I’ve got a new article in Histoire Sociale/Social History‘s May 2015 issue that uses web archives to explore 1990s battles over Web regulation in Canada.
I had a lot of fun researching, writing, and editing this piece as it brought me back to some earlier themes in my research. It combined some of the earlier writing I’d done around the role administrative tribunals have played in Canadian history, as well as youth and childhood history.
While we today take a largely free and unregulated Internet for granted, our present regulatory environment was established in the 1990s thanks in part to a fight around the role of children on the World Wide Web. Public pressure, coupled with a national debate around cyberporn, led to serious calls for its regulation under the prism of child protection. This article explores the tensions and early fights over whether individuals and families should regulate the Internet, or, as some strenuously argued, the government had a responsibility to impose regulation. Children were the focal point of these debates.
The 1990s are history now, right?
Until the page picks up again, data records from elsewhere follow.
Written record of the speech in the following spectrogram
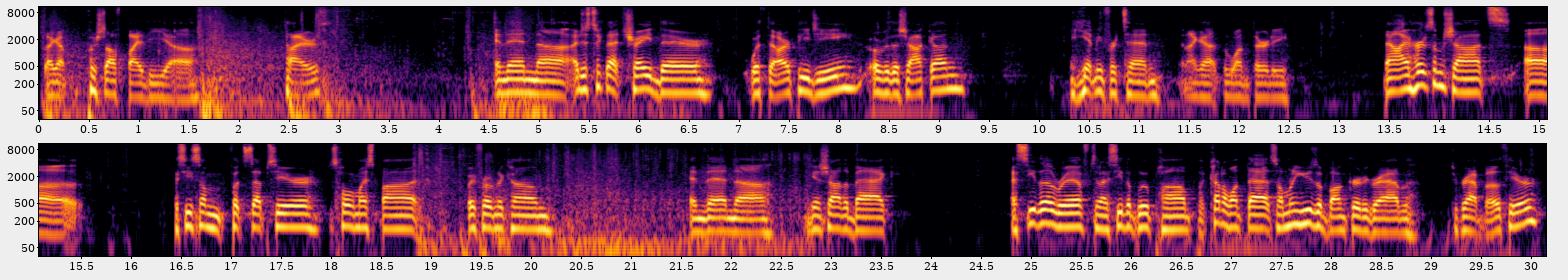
But I got pushed off by the uh, tires. And then uh, I just took that trade there with the RPG over the shotgun. He hit me for 10, and I got the 130. Now, I heard some shots. Uh, I see some footsteps here. Just holding my spot. Wait for him to come. And then uh, get shot in the back. I see the rift and I see the blue pump. I kind of want that, so I'm going to use a bunker to grab to grab both here.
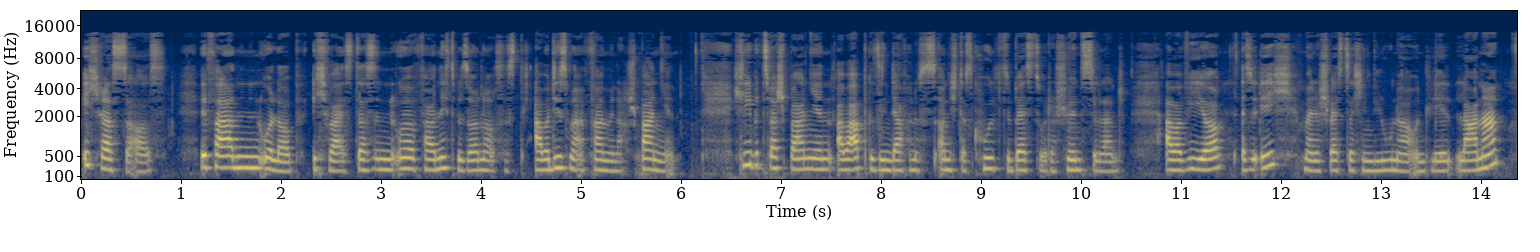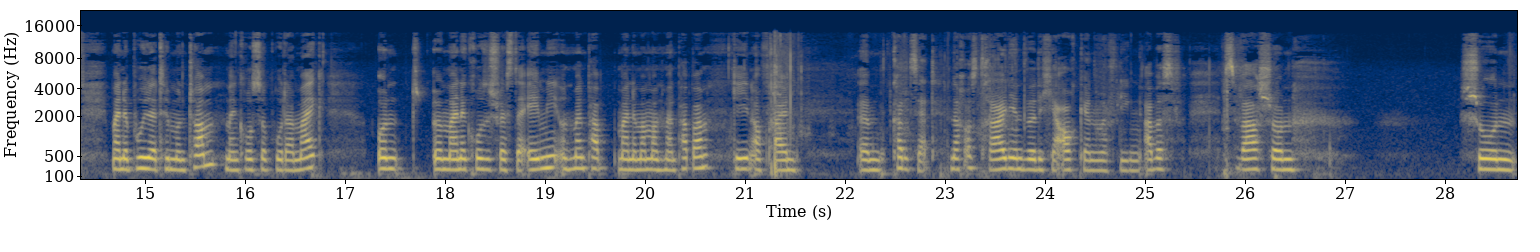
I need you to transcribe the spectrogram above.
Ich raste aus. Wir fahren in den Urlaub. Ich weiß, dass in den Urlaub nichts Besonderes ist, aber diesmal fahren wir nach Spanien. Ich liebe zwar Spanien, aber abgesehen davon ist es auch nicht das coolste, beste oder schönste Land. Aber wir, also ich, meine Schwesterchen Luna und Lana, meine Brüder Tim und Tom, mein großer Bruder Mike und äh, meine große Schwester Amy und mein Pap meine Mama und mein Papa gehen auf ein ähm, Konzert. Nach Australien würde ich ja auch gerne mal fliegen, aber es, es war schon, schon,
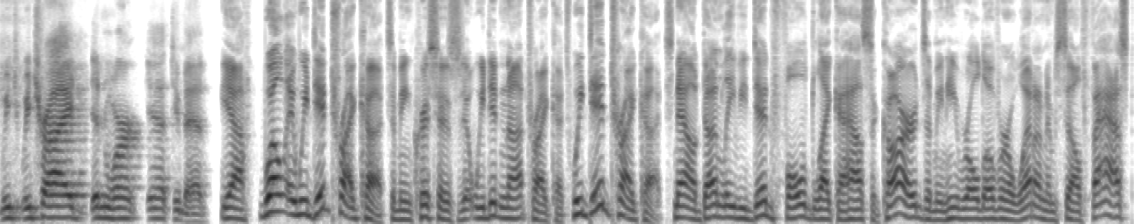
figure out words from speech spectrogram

While the peer reviewers had lots of very helpful suggestions, the periodization didn’t even come up as an aside.